After Michelle Obama delivered a measured speech to gay and lesbian leaders at a Manhattan fund-raiser last night, Democratic National Committee chairman Howard Dean abandoned his prepared remarks in favor of some more pointed observations.
“ I frankly don’t believe the John McCain of 2000 would even consider voting for the John McCain of 2008, I really don’t,” said Dean.
“Saddest of all,” Dean added, “John McCain was against torture until he supported the president’s veto of the Democrats anti-water-boarding bill. This is a guy who appears not to have principles. And if you don’t have principles when you are president, you shouldn’t be president. Wanting to be president and serving America honorably in the armed forces is not a good enough reason to be president if you don’t have a core set of beliefs that you are willing to stand for.”
Dean went out of his way to welcome Hillary Clinton’s supporters back into the fold and boast about the apparent triumph of his once-maligned 50-state strategy under hyper-funded nominee Barack Obama.
“I do want to support you all for supporting the 50-state strategy,” said Dean, who added about Obama, “He’s going to run a 50-state campaign, which is incredibly exciting — we haven’t had one in a really long time.”
Dean suggested that when Obama first became the nominee, he was worried about being an outcast, but then was put at ease that his 50-state strategy to contest elections and pour resources into races around the country would be the prevailing model.
“When the nominee becomes apparent, the nominee basically takes over the DNC, so basically I’ve had the first boss I’ve had in about 22 years,” said Dean.
In talking about the hard-fought primary later in the speech, he said, “When I started the 50-state strategy,” he said, “I didn’t mean that every one of the counties and states in the country was going to matter in the primary.”
Unlike Michelle Obama, Dean mentioned Hillary Clinton by name and made a concerted effort, after thanking the gay leaders in the room, to thank in particular “the people here who supported Hillary Clinton” and say how much he recognized “the emotional readjusting that has to go on in order for you to be here.”

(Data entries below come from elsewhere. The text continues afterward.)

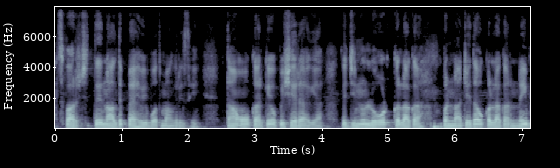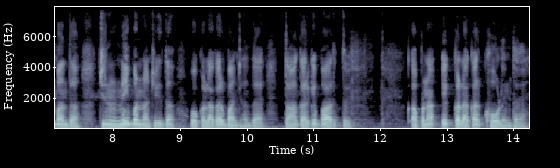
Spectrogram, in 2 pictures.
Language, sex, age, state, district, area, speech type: Punjabi, male, 30-45, Punjab, Amritsar, urban, spontaneous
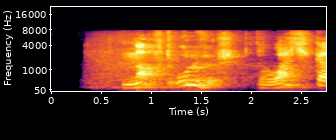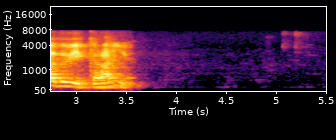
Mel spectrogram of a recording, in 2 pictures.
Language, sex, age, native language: Icelandic, male, 30-39, Icelandic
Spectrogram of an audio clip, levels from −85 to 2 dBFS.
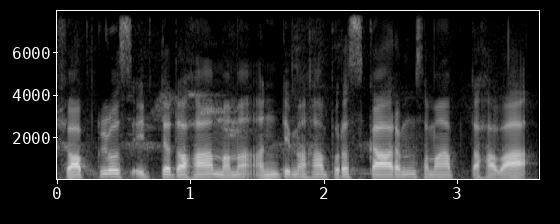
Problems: background sounds at intervals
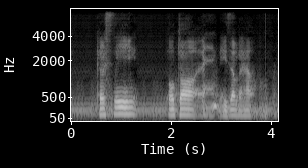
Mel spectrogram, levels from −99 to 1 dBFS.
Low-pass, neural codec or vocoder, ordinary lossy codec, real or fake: 7.2 kHz; codec, 16 kHz, 0.5 kbps, FreqCodec, larger model; none; fake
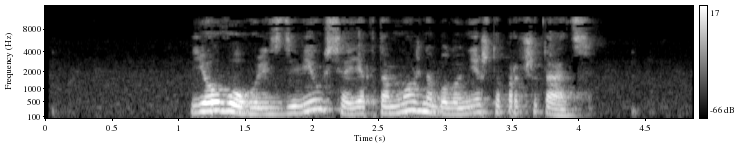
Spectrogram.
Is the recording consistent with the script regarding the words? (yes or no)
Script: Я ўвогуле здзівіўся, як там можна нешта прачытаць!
no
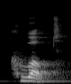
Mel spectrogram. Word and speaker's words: quote: is the word quote this is not pronounced the same as coat the correct way to say it is with a Kuh sound at the beginning quote similarly we have quotation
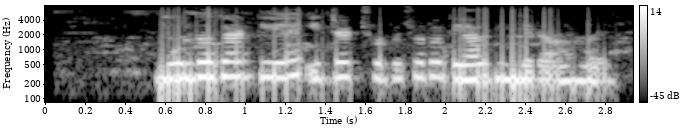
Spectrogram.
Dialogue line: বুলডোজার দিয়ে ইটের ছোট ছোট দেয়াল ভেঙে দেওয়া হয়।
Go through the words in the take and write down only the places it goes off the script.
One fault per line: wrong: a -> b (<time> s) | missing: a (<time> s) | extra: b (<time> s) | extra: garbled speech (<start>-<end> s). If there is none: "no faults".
no faults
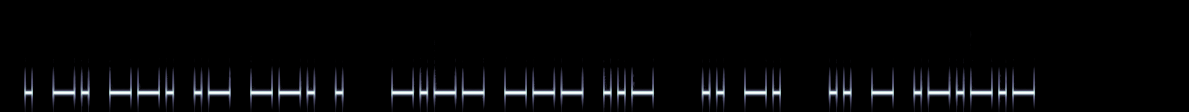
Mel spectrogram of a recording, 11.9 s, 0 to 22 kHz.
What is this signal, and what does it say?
Morse code, heard as a keyed tone, about 17 wpm, 700 Hz. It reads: ENGAGE YOU IN IT.
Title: Sentences from Top 1500 Words 17wpm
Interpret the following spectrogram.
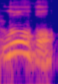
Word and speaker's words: Louisville: Yes, Louisville.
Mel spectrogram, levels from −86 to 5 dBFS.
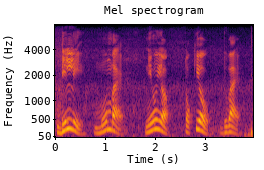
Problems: background sounds at intervals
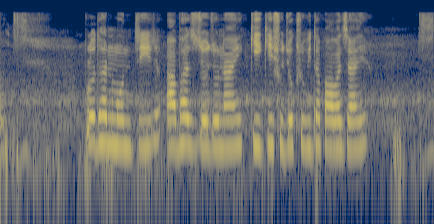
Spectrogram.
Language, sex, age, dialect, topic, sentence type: Bengali, female, 18-24, Standard Colloquial, banking, question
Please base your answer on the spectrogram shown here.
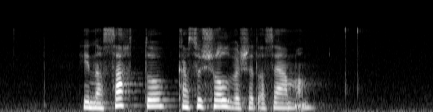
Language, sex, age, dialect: Faroese, female, 36-60, Suðurstreymoy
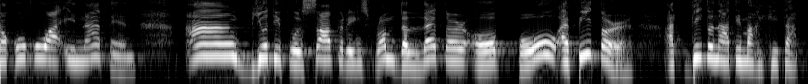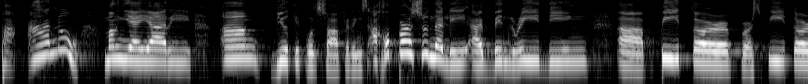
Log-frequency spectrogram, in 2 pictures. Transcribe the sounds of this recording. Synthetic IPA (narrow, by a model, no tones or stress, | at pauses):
okukʊhaːʔɪnːaːt̪ɪn | ʔɐŋbjuːt̪ɪfʊlsafɛɾɪ̃ŋsfɹɔmd̪ɐlɛt̪ɛɹʔɔpoʔɐpiːt̪ɛɹ | ʔɐt̪̚d̪iːt̪onaːt̪ɪnmɐkɪkiːt̪ɐpɐʔaːno̞mɐŋjɐjaːɾɪʔɐŋbjuːt̪ɪfʊlsafɛɾɪŋsɐko̞pɛɹsonɐliʔajvbɪnɹiːd̪ɪŋʔapiːt̪ɛɹpɛspit̪ɛ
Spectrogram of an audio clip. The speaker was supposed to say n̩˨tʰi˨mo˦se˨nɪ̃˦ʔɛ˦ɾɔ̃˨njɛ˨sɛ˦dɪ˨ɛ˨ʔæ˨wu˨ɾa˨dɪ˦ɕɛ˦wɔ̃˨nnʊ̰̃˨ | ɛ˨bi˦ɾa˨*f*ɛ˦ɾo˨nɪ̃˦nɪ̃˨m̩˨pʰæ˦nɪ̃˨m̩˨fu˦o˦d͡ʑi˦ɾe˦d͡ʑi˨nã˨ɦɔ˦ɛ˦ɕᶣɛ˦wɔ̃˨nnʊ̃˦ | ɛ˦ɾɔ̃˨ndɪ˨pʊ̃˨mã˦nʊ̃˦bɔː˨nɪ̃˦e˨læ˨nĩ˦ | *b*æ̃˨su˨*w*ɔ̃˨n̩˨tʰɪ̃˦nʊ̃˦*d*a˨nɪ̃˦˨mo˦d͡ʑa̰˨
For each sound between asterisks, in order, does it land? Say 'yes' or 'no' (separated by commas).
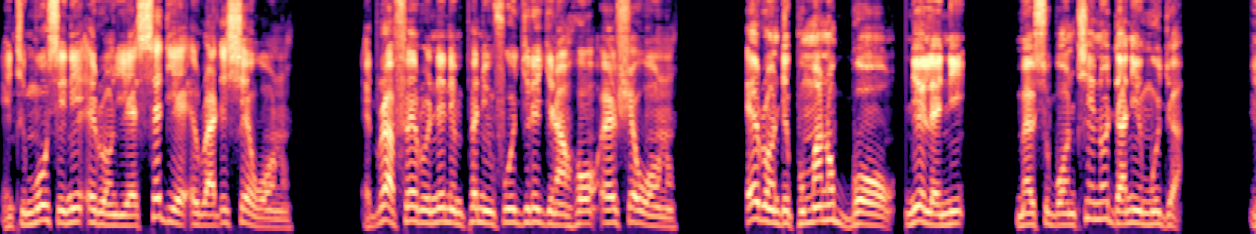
yes, no, no, yes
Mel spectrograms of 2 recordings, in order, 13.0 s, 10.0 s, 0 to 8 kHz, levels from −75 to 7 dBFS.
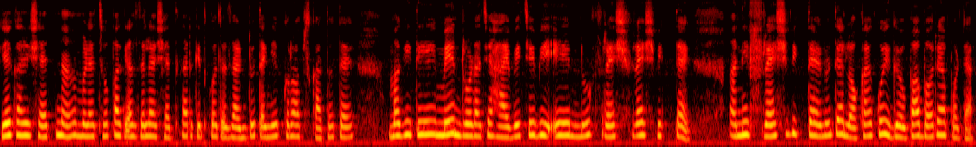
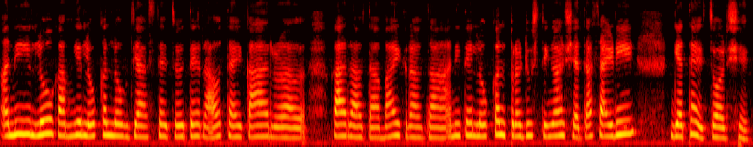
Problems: constant background noise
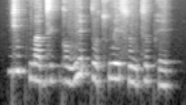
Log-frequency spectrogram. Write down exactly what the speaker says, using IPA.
ɡ j u˥˧ pʰ w a˨˩ d͡z i˨ k̚ ɡ ɔ˨˩ ŋ e˦ ʔ t̪ o˨˩ t͡sʰ w e˧ s ɔ̃˨˩ n t͡s ə˧ pʰ e˨ t̚

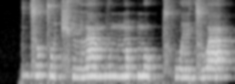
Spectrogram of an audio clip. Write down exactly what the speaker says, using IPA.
d͡z o˥˧ t̪ o˧ t͡ɕʰ ĩ˨˩ l ã˦ b e˥˧ m n̪ ɔ̃˦ p̚ n̪ o˦ p̚ t͡sʰ w e˧ d͡z w a˧

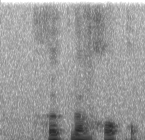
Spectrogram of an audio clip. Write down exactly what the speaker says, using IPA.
h ɜ k ɳ a v x ɔ k

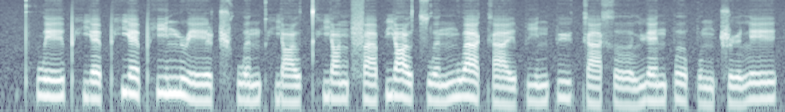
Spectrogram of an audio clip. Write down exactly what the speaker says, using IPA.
pʰ w e˨˦ ɪ̯ pʰ j ɛ˨˩ pʰ j ɛ˥˨ pʰ i˦ n ɻ e˨˩ ɪ̯ ʈ͡ʂʰ w ə˨˦ n pʰ j ɑ˨˦ ʊ̯ t̪ʰ j ɑ˦ ŋ f ä˨˦ p j ɑ˥˨ ʊ̯ t͡s w ə˨˦ n n̪ w ä˥˨ k a˨˩ ɪ̯ p i˨˦ n p y˦ k ä˨˦ x ɤ˨˩ l ɥ ɛ˦ n p ɤ˥˨ p ʊ˨˩ ŋ ʈ͡ʂ ɻ̩˨˦ l e˦ ɪ̯

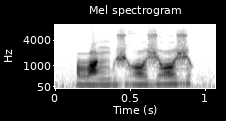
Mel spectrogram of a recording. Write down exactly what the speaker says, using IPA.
β ɑ ŋ u ʒ ɣ ɔ ʒ ɔ ʒ

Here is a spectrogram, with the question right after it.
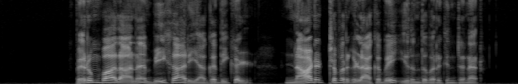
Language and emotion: Tamil, neutral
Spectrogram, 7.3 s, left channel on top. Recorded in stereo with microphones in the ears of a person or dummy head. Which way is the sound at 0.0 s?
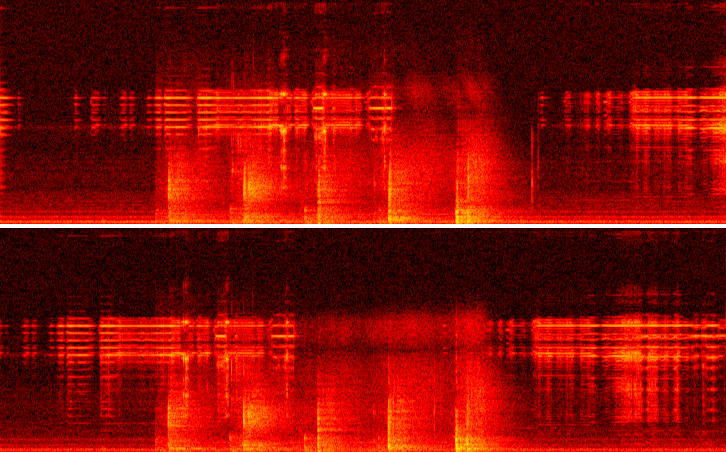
45° left (ahead or behind).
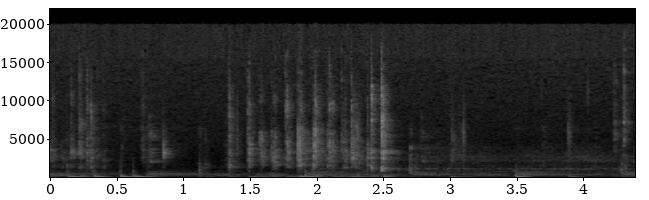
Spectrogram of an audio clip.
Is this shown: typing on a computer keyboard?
yes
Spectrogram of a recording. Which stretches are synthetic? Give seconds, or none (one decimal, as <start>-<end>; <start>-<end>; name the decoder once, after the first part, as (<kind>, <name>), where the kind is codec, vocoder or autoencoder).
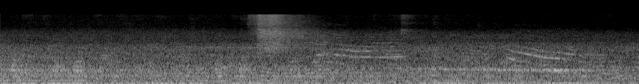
0.8-4.3 (vocoder, BigVGAN v2)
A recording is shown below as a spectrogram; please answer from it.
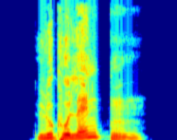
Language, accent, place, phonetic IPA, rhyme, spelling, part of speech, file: German, Germany, Berlin, [lukuˈlɛntn̩], -ɛntn̩, lukulenten, adjective, De-lukulenten.ogg
- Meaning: inflection of lukulent: 1. strong genitive masculine/neuter singular 2. weak/mixed genitive/dative all-gender singular 3. strong/weak/mixed accusative masculine singular 4. strong dative plural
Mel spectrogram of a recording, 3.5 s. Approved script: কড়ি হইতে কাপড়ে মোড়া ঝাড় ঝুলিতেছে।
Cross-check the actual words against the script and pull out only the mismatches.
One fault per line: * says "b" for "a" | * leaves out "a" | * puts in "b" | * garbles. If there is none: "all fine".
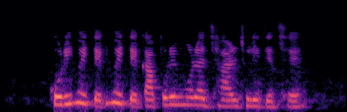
* puts in "হইতে"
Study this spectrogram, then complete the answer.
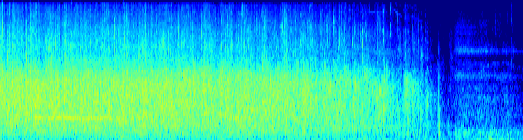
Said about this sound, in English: So I think that speaks well of Temple Baptist, and I'd like to give the Lord a clap offering on their behalf.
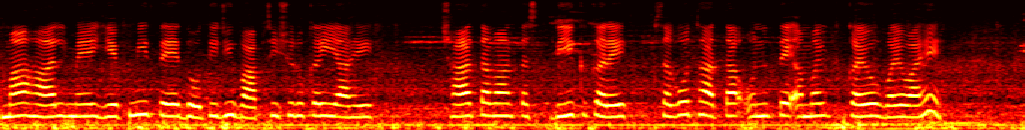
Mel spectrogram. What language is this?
Sindhi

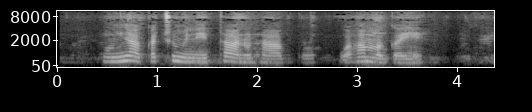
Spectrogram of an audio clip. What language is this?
Kinyarwanda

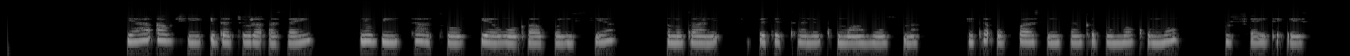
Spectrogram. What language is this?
Wolaytta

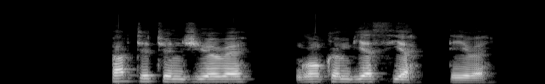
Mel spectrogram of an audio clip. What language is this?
Bamenyam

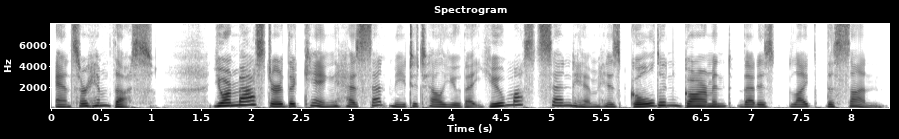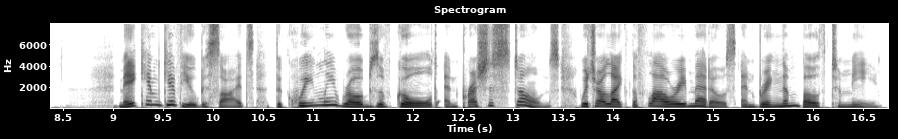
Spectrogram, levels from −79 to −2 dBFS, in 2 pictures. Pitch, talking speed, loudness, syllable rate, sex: 215 Hz, 185 wpm, -19 LUFS, 4.5 syllables/s, female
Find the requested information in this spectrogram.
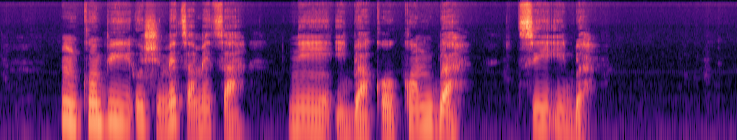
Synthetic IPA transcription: ñ̩ː˦˨˦kã˧bi˦o˧ʃu˨mɛ˦˨ta˨˦mɛ˦˨ta˨ | nĩ˧i˨ɡ͡ba˨kɔ˨kã˦ŋ͡m̩˦ɡ͡ba˦˨ | ti˨˦i˦˨ɡ͡ba˨

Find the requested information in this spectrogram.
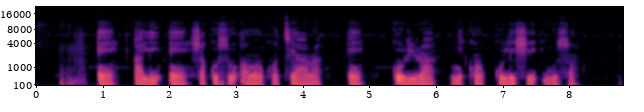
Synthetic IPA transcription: ɛ̃˨a˧le˨ɛ˨ʃa˨ko˦so̰˦ʔa̰˨w̃ɔ̃˧ŋ̩˨kʰã˧tʰi˦a˧˦ɾa˧ | ɛ̃˨ | ko˦ɾi˨˦ɾa˧ | nĩ˨˦kʰã˦ko˦le˦˨ʃe˧ʔi˨wo˨sɔ̃˨

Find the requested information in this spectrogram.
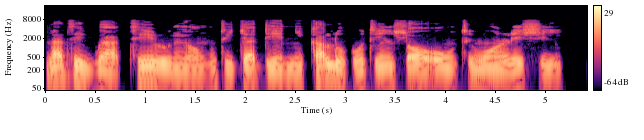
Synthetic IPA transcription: la˦ti˧˨ɡ͡ba˨tʰi˨˦i˦˨ɾo˨j̃ɔ̃˨hũ˨˦ti˧d͡ʒa˦de˨nĩ˧˦ka˦lo˦˨ko˨˦ti˧n̩˦sɔ˧o˧hũ˧ti˦w̃ɔ̃˦ɾe˦ʃe˧

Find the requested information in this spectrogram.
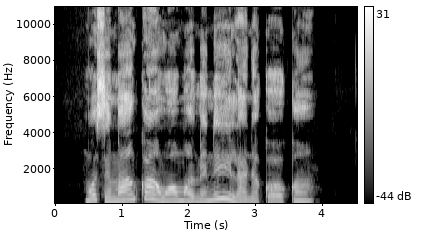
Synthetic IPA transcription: mo˧si˨mãː˨˦n̩˦kɔ˦a˦˨w̃ɔ̃˧ɔ˧mɔ̃˨mĩ˧nĩ˦i˦˨la˨nã˨kɔ˨kã˦

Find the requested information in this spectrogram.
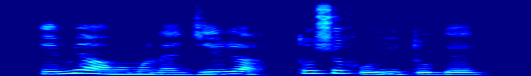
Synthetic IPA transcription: e˨mĩ˦a˦˨w̃ɔ̃˧mɔ̃˧nã˨i˨d͡ʒi˨˦ɾi˦a˦˨to˦ʃe˦˨fo˨˦ji˦˨to˨˦ɡɛ˦

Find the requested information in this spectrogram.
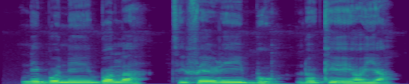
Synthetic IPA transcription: nĩ˦bo˧nĩ˧bɔ˦la˦ | ti˧fɛ˦ɾi˦i˦˨bo˨lo˨˦ke˦˨ɔ˧ja˧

He spoke about this for some time.
“When you don’t win a primary like that,” he said, “as I can personally attest, it is tough, it is really tough, especially when there is a deep emotional bond with the candidate and in this case her supporters, or Barack’s supporters as well. So whoever lost was going to have a really tough time. … I know personally — it is not easy and it is even harder for the supporters. So it is a special effort, those of you who are supporters of Senator Clinton, or have been supporters of Senator Clinton, so that you can contribute to the campaign of the person who beat Senator Clinton, and I recognize that and I deeply appreciate your willingness to put your country up front. And put aside your understandable deep emotional feelings about this campaign. We are a united Democratic Party.”
After his speech, as Dean rushed to the elevator to catch a plane, I asked him if he felt at all vindicated by the reemergence of the 50-state strategy after so many of the party’s leading donors and strategists, who favored a more traditional, targeted approach to expending Democratic resources, had spent so much time trashing it.
“I never talk about vindication — that’s a bad thing to do in politics,” said Dean. He went on to speak, again, about forthcoming Democratic victories across the country, including, he predicted, a takeover of the New York State Senate.
As the elevator doors slid open, a donor who had attended the fund-raiser wandered over and said, “Thank you for acknowledging Hillary supporters.”